“We’re always looking at new ways to improve. This year, we’re using our cellar to grow our own mushrooms on-site.”—John Offenhauser, chef de cuisine, Customs House, Brisbane
“It’s important to give the team encouragement during the night. If we have extremely long functions, we’ll bring in two teams. I don’t want anyone working an incredibly long shift—it’s impossible to give 110 per cent for over 10 hours at a time.”
Roberts makes a point of keeping up to date with current trends in the restaurant and function industry, and also works closely with the chef de cuisine, John Offenhauser.
“We’re certainly giving guests a unique restaurant experience when they come to our events,” says Offenhauser, who’s been working at Customs House for the past nine years. “We’re always looking at new ways to improve. This year we’re using our cellar to grow our own mushrooms on site.”

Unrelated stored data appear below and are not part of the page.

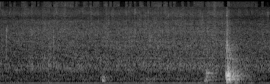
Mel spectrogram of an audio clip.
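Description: Potatoes frying with ground lamb in grease: a steady, soft sizzle runs throughout, with a few small pops and one sharper crackle near the end.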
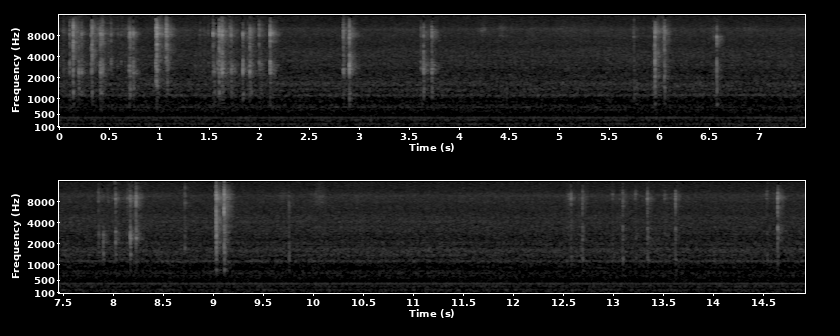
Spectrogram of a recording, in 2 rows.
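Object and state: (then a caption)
Mechanical keyboard typing. Fingertips of both hands type on a full-size G513 Carbon mechanical keyboard with GX Brown switches, plastic keycaps on a brushed aluminum plate, while its lighting changes. Bright, short clicks and clacks come in quick bursts early on, then grow sparser over a steady low hum.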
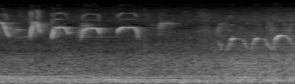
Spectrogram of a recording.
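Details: Caged Javan bushlark with a richly mimicked 'isian' song fit for contests, singing clear arched whistles, then a short series of three rolling, wavy high notes, quiet low hum underneath.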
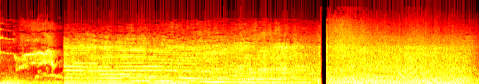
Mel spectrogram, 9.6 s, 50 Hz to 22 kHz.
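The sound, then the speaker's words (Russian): A loud, steady droning buzz with layered tones holds for several seconds, then a sudden break gives way to a dense, roaring blast of noise from a drone strike explosion on residential buildings in Ramenskoye, Moscow region, on the night of 10 September, lingering to the end. “Вот так в ночь на 10 сентября дроны били по жилым домам в подмосковном Раменском.”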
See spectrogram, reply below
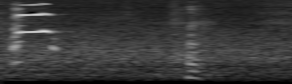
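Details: At a Fairbanks, Alaska waterfowl refuge, a hand-raised imprinted female gyrfalcon, fussy from low weight, gives a single thin, high, harmonic whine lasting about a quarter second, followed by a soft faint sound a moment later.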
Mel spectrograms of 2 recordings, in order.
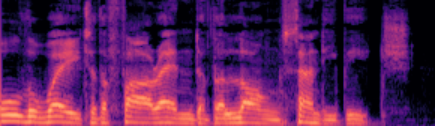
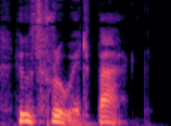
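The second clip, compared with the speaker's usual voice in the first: ordinary delivery, nothing marked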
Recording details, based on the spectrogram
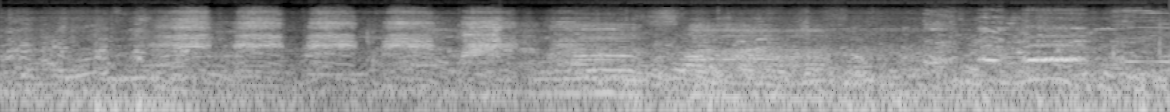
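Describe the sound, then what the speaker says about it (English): A large goose honks and calls in a series of loud, close bursts early on, then softer clucks and scattered calls continue over a noisy outdoor background. "Look at this goose, a noble traveler of sky and water."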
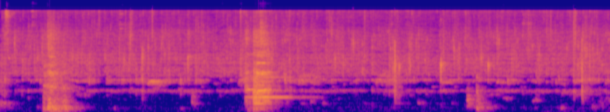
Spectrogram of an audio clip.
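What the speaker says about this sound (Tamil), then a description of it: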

Being in the CBD, the venue doesn’t have the space for a market garden but underneath the heritage building was a humid sandstone cellar, perfect for growing shiitake and oyster mushrooms.
The chef de cuisine has developed a mix of degustation dinners and sharing experiences—popular options for weddings. “We’ve produced family-style share platters that are placed down the middle of the table. We’re always innovating, changing and evolving our menus while keeping up to date with the latest trends in how people like to dine.”
Offenhauser and his chefs run regular menu tastings with the staff, covering everything from recipes to dietary requirements. “The wait staff need to be aware of food that’s gluten-free or dairy-free on the menu so they can answer any tricky questions from customers,” he says.
Customs House has evolved its marketing by cutting back on print advertising and spending more on social media and search engine optimisation (SEO).
Roberts says, “SEO for a location-based catering venue is absolutely essential. If a bride is looking for a venue, they’re likely to type in ‘Brisbane wedding venues’ and that will probably give them their short list. With our Facebook, we can target people when they change their status from being in a relationship to engaged so that our ads pop up in their feed.”
Roberts also ensures that the building’s heritage is respected. Built in 1884, Customs House has been running an opulent ballroom, elegant boardrooms, seminar rooms and a licensed restaurant for two decades. Maintenance and restoration work are required each year.
“We’re very conscious of keeping our rooms fresh and painted,” says Roberts. “Earlier this year, we did a major refurbishment on our lower level to create a state-of-the-art event space. It’s quite unique to have such a contemporary space in a traditional building. Corporate clients love it because it offers built-in audiovisual equipment and cutting-edge sound and lighting.”
Customs House’s simple business plan—a cohesive team serving an inspired menu in a beautiful space equipped with the latest technology—makes it clear that this Caterer of the Year has many more awards to look forward to.